During retired President Daniel arap Moi’s tenure, for instance, political leaders publicly negotiated and lobbied for new constituencies at public rallies.
And depending on their loyalties and anticipated political support from such bases, Moi unilaterally declared the creation of new constituencies at such public forums.
And although officials of electoral bodies were accorded the opportunity to routinely redraw the boundaries, they hardly contradicted the president’s order, and by and large only rubber-stamped the pronouncement.
Mukele is also worried about instances where members of certain communities and sub-tribes could be transferred to other areas with a view to influencing outcomes of political contests.

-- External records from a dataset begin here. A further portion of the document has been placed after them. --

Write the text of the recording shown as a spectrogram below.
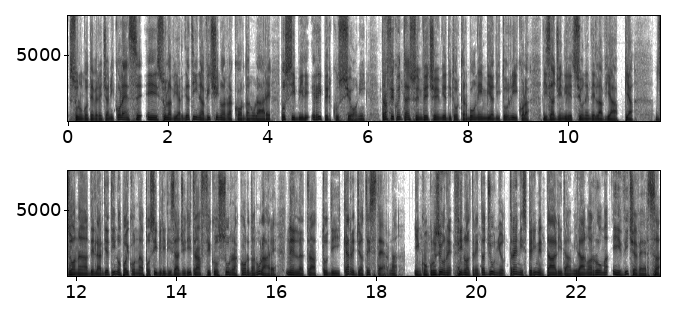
sul lungotevere Gianicolense e sulla via Ardiatina vicino al raccordo anulare, possibili ripercussioni. Traffico intenso invece in via di Tor Carbone e in via di Torricola, disagio in direzione della via Appia zona dell'Ardiatino poi con possibili disagi di traffico sul raccordo anulare nel tratto di carreggiata esterna. In conclusione, fino al 30 giugno, treni sperimentali da Milano a Roma e viceversa,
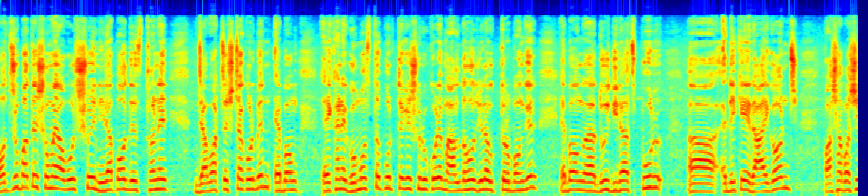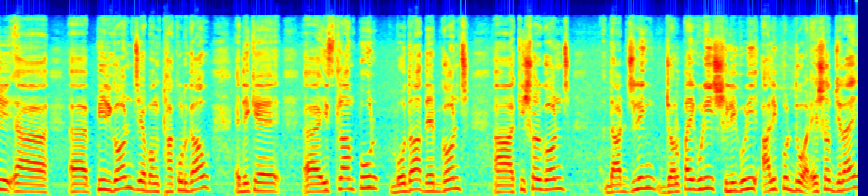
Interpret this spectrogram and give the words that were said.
বজ্রপাতের সময় অবশ্যই নিরাপদ স্থানে যাওয়ার চেষ্টা করবেন এবং এখানে গোমস্তাপুর থেকে শুরু করে মালদহ জেলা উত্তরবঙ্গের এবং দুই দিনাজপুর এদিকে রায়গঞ্জ, পাশাপাশি পীরগঞ্জ এবং ঠাকুরগাঁও, এদিকে ইসলামপুর, বোদা, দেবগঞ্জ কিশোরগঞ্জ দার্জিলিং, জলপাইগুড়ি, শিলিগুড়ি, আলিপুরদুয়ার এসব জেলায়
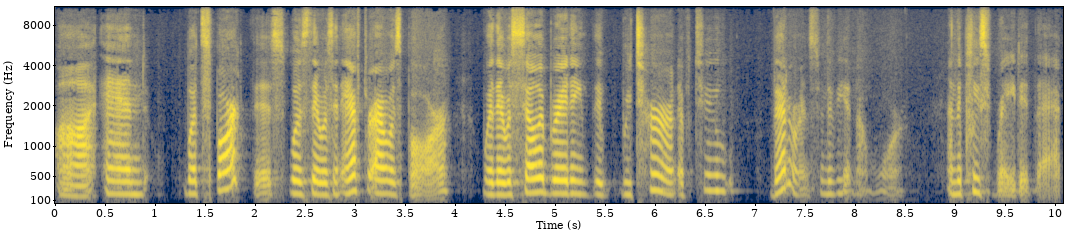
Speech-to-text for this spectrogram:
Uh, and what sparked this was there was an after hours bar where they were celebrating the return of two veterans from the Vietnam War. And the police raided that,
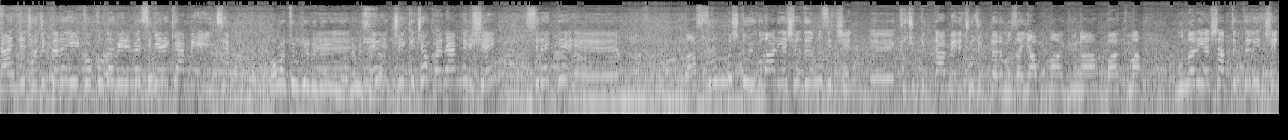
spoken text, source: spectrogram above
bence çocuklara ilkokulda verilmesi gereken bir eğitim. Ama Türkiye'de verilmiyor değil mi Sibel? Evet çünkü çok önemli bir şey. Sürekli eee, bastırılmış duygular yaşadığımız için eee, küçüklükten beri çocuklarımıza yapma, günah, bakma bunları yaşattıkları için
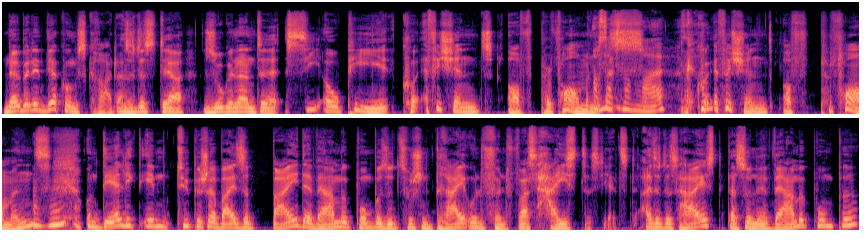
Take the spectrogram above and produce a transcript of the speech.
Na, über den Wirkungsgrad. Also das ist der sogenannte COP, Coefficient of Performance. Oh, sag nochmal. Coefficient of Performance. Mhm. Und der liegt eben typischerweise bei der Wärmepumpe so zwischen drei und fünf. Was heißt das jetzt? Also das heißt, dass so eine Wärmepumpe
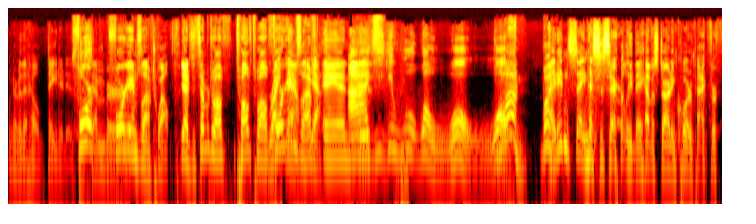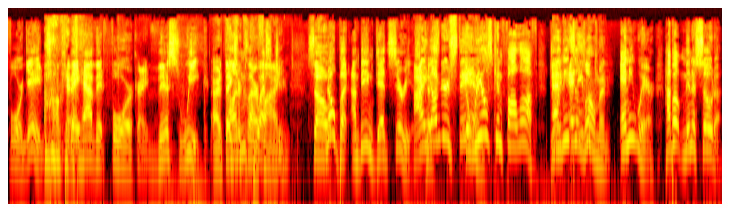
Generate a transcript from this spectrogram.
whatever the hell date it is. Four December four games left. 12th. Yeah, December 12th, 12 12. Right four now, games left. yeah. And uh, is- y- y- whoa, whoa, whoa, whoa! Hold on. What? I didn't say necessarily they have a starting quarterback for four games. Okay. they have it for Great. this week. All right, thanks for clarifying. So- no, but I'm being dead serious. I understand. the wheels can fall off. Do At we need to look moment. anywhere? How about Minnesota?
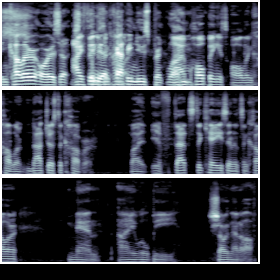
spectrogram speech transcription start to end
In color, or is it I think maybe it's in crappy color. newsprint one? I'm hoping it's all in color, not just a cover. But if that's the case and it's in color, man, I will be showing that off.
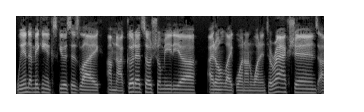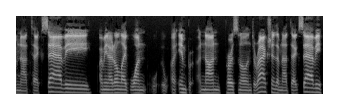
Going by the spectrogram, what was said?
we end up making excuses like i'm not good at social media. I don't like one-on-one interactions. I'm not tech savvy. I mean i don't like one uh, imp- non-personal interactions. I'm not tech savvy.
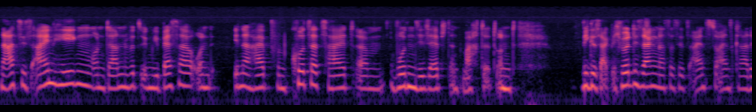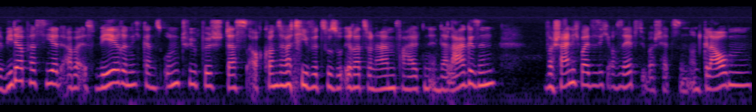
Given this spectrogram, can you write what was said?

The former electoral boss has in mind the Teso, Sabaot and Kuria minorities, who live among the populous Luhya and Luo communities of western Kenya.
“This scenario is reflected across the country, including in urban areas like Nairobi where certain communities are dominant in given constituencies.
"If review of boundaries is not carried out objectively, including at wards level, some communities may never get opportunity to ascend to political leadership positions,” Mukele opined.
Murathe however points out that the mood in the country is for it to reduce the current 290 constituencies into fewer economically manageable ones.
“The technological era now is such that an MP can smartly run a highly populated or expansive constituency with ease as long as they devise better ways of access to resources and development.”
Article 89 (3) and (8) of the constitution mandates IEBC to alter the names, boundaries of constituencies, and the number, names and boundaries of wards.
The boundaries delimitation exercise has previously concentrated on the naming and renaming of constituencies.
For the three terms he has served as MP, Leader of Minority John Mbadi has represented his constituents under three different names – Gwassi (2007-2013), Suba (2013-2017) and now currently Suba North.